71 Engineer Regiment are the Royal Engineer’s Army Reserve Regiment based across Scotland and Northern Ireland. Their Regimental Headquarters (RHQ) is based in Leuchars, Fife, and they have 3 Squadrons based in Bangor, Paisley and Cumbernauld and Troop detachments in Leuchars and Orkney.
They are paired with 39 Engineer Regiment, a Regular Unit based in Kinloss, Moray which offers fantastic training opportunities both at home and overseas.
As a Force Support Unit, 71 Engineer Regiment has a defined operational role in support of the Regular Army. Each Squadron must be able to Force Generate a troop’s worth of Force Support capability in support of training and operations as follows:
- 102 Field Squadron – Construction Plant & Combat Infrastructure
- 124 Field Support Squadron – Engineer Logistics Node & Combat Infrastructure
- 591 Field Squadron – Combat Infrastructure Troop
I’m Lt Parkes, a technology consultant at Deloitte during the week but an Army Reserve Officer in the Royal Engineers at weekends. My current role is Support Troop Commander with 591 (AA) Field Squadron based in Bangor, Northern Ireland. One of the common questions about being an Army Reserve Officer is how do you fit it around your civilian career? Well, being an Army Reserve Officer can fit around a demanding civilian career and actually enhance it in certain places.

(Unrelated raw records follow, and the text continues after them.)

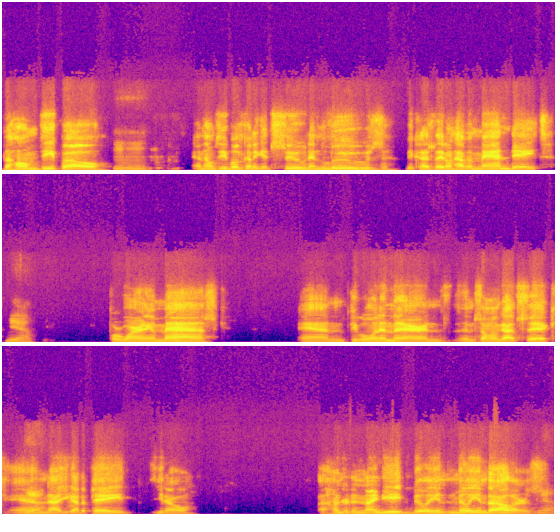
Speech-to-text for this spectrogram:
the Home Depot hmm and Home Depot is gonna get sued and lose because they don't have a mandate Yeah. for wearing a mask and people went in there and and someone got sick and Yeah. now you got to pay you know 198 billion million dollars Yeah.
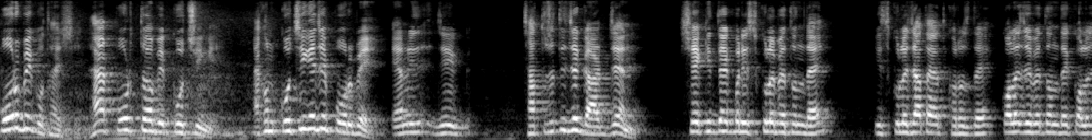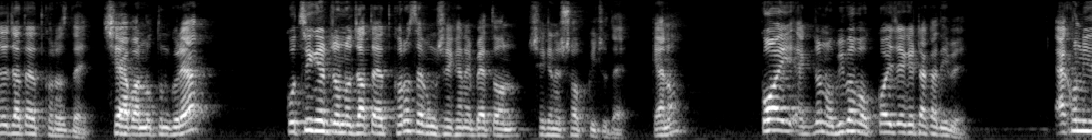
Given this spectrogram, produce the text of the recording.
পড়বে কোথায় সে? হ্যাঁ পড়তে হবে কোচিংয়ে এখন কোচিংয়ে যে পড়বে, এমনি যে ছাত্রছাত্রী যে গার্জেন সে কিন্তু একবার স্কুলে বেতন দেয়। স্কুলে যাতায়াত খরচ দেয়। কলেজে বেতন দেয় কলেজে যাতায়াত খরচ দেয়। সে আবার নতুন করে কোচিংয়ের জন্য যাতায়াত খরচ এবং সেখানে বেতন, সেখানে সব কিছু দেয়। কেন? কয় একজন অভিভাবক কয় জায়গায় টাকা দিবে? এখনই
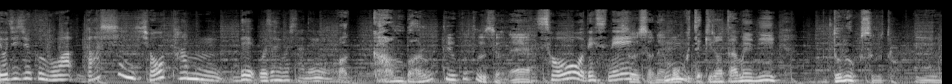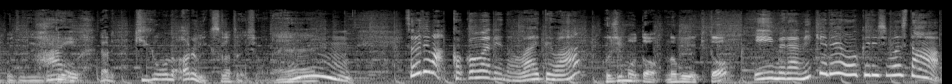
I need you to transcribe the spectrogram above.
四字熟語は餓心昇胆でございましたね。まあ、頑張るっていうことですよね。そうですね。そうですよね。うん、目的のために努力するということでいうと、はい、やはり企業のあるべき姿でしょうね。うんそれではここまでのお相手は藤本信之と飯村美希でお送りしました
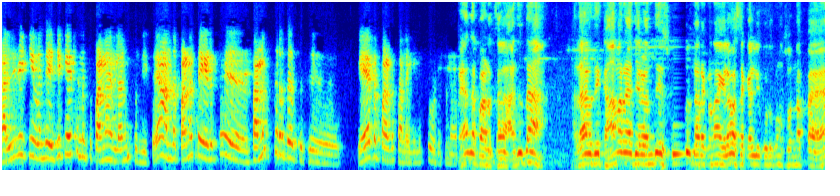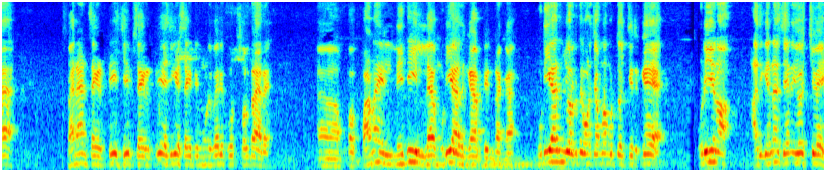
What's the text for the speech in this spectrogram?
கல்விக்கு வந்து எஜுகேஷனுக்கு பணம் இல்லைன்னு சொல்லிட்டு அந்த பணத்தை எடுத்து சமஸ்கிருதத்துக்கு வேத பாடசாலைகளுக்கு ஒதுக்கினார். வேத பாடசாலை அதுதான். அதாவது காமராஜர் வந்து ஸ்கூல் திறக்கணும் இலவச கல்வி கொடுக்கணும்னு சொன்னப்ப finance secretary chief secretary education secretary மூணு பேரும் கூப்பிட்டு சொல்றாரு. பணம் நிதி இல்ல முடியாதுங்க அப்படின்றாங்க. முடியாதுன்னு சொல்றதுக்கு உனக்கு சம்பளம் கொடுத்து வச்சிருக்கு. முடியணும். அதுக்கு என்ன செய்யணும்? யோசிச்சு வை.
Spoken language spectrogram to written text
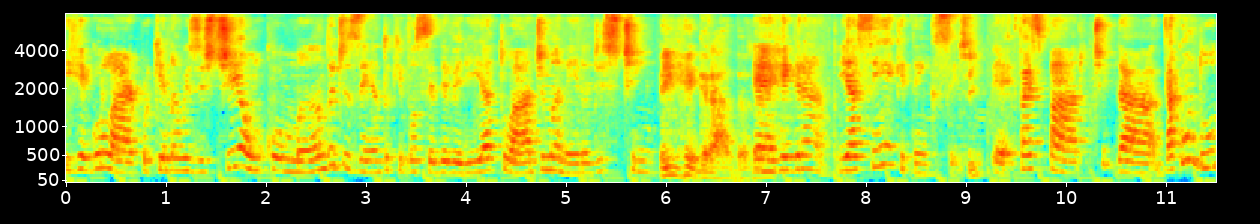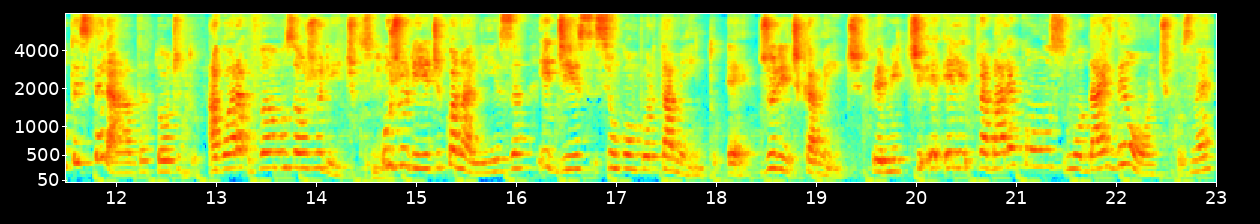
irregular, porque não existia um comando dizendo que você deveria atuar de maneira distinta. Bem regrada. Né? É regrado. E assim é que tem que ser. Sim. É, faz parte da, da conduta esperada do auditor. Agora vamos ao jurídico. Sim. O jurídico analisa e diz se um comportamento é juridicamente permitido. Ele trabalha com os modais deonticos, né?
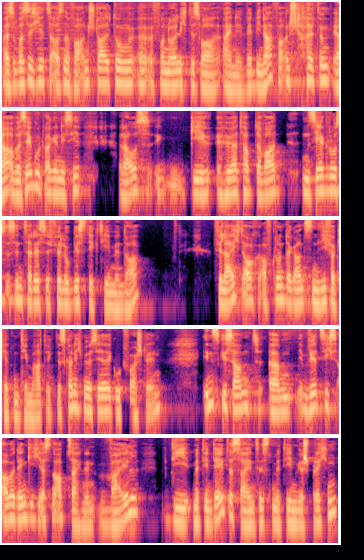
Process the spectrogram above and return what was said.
Also was ich jetzt aus einer Veranstaltung äh, von neulich, das war eine Webinarveranstaltung, ja, aber sehr gut organisiert, rausgehört habe, da war ein sehr großes Interesse für Logistikthemen da. Vielleicht auch aufgrund der ganzen Lieferketten-Thematik. Das kann ich mir sehr gut vorstellen. Insgesamt ähm, wird sich's aber, denke ich, erst noch abzeichnen, weil die mit den Data Scientists, mit denen wir sprechen,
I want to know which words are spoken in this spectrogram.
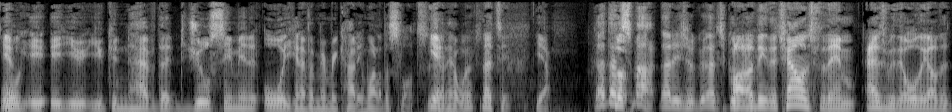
Yep. Or y- y- you you can have the dual SIM in it, or you can have a memory card in one of the slots. Is yeah, that how it works? That's it. Yeah, that, that's Look, smart. That is a good. That's a good. I I think the challenge for them, as with all the other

Although the minimum commitment is only 27 days, I often find myself doing up to 50 days a year. For me this typically consists of one weekend away a month, generally in NI or Scotland where I’ll be out ‘in the field’ with the guys, and one weekend a month in the Army Reserve Centre, catching up paperwork and planning upcoming training. Generally Reservists also do one night a week in the centre as well as a two week period of continuous training each year. This will typically work on a three year rotation; one year you will attend a course which will teach you as an individual new skills, the next year will be a UK based training exercise where you’ll go away with your unit to train together, and the third year will be an overseas training exercise to confirm all the training you’ve done over the previous two years.
It is important to note that there is a great deal of flexibility with the Army Reserve. As a consultant I do a lot of travelling; my current work with a large insurance client means that I typically spend two days a week in Swindon and another two in London. Because of this I can’t attend Tuesday night training, however my Staff Sergeant can and so covers for me. I usually just have a quick phone call with him to catch up on what I’ve missed. Currently my Army boss is a Regular Officer and, as is common with any Regular Officer who works with the Reserves, they understand that your civilian career comes first and find a workable compromise.
Another example of flexibility was that one of my Sergeants couldn’t get two weeks off work last year to attend an annual exercise. To get around this we organised for him to do a reduced commitment which meant that he came out for nine days (Saturday through to the Sunday of the next weekend) so that he only had to take five days leave for the Army Reserve that year.
Certain employers do give members of the Army Reserve extra time off for annual exercise; the NHS gives fifteen days extra leave a year to attend the Army Reserve and the Civil Service gives ten days a year to its staff to attend their annual exercise. However the expectation is that Reservists only have two weeks a year and training is organised accordingly.
Being a Reserve Officer will add to your CV. In my experience the biggest positive is the amount of responsibility you get given from a young age. There are very few employers who will give a person in their early twenties a team of 25-30 people to lead and manage. The Army provides excellent training on how to write your soldiers annual reports and I’ve used this training in my civilian career to help me when writing feedback for members of my team.
Being an Army Reserve Officer will also reinforce existing skills. Last year I took 30 Reservists from our Squadron on a multi-national exercise in South Dakota, America as a part of a larger group of 90 Reservists from across Scotland and Northern Ireland. We worked alongside armed forces from the USA, Canada and Denmark. I was in charge of coordinating the construction of two wooden bridges for the National Park, upgrading three bridges, and constructing two fishing piers. This may seem to be very different from managing releases for a website but the underlying principles are similar.
Overall it is certainly possible to balance a Reserve Officer career and a civilian job. Other officers in my unit have a diverse range of careers ranging from teachers to lawyers, policemen, engineers and civil servants. Being a Reserve Officer will enhance your CV giving you “a second string to your bow” and helping you stand out in a competitive job market.
I would strongly recommend that anyone who is considering a career as an Army Reserve Officer go for it; you do have both the time and the energy. It will be challenging but the rewards are excellent, you’ll meet great people, travel extensively, and experience something unique.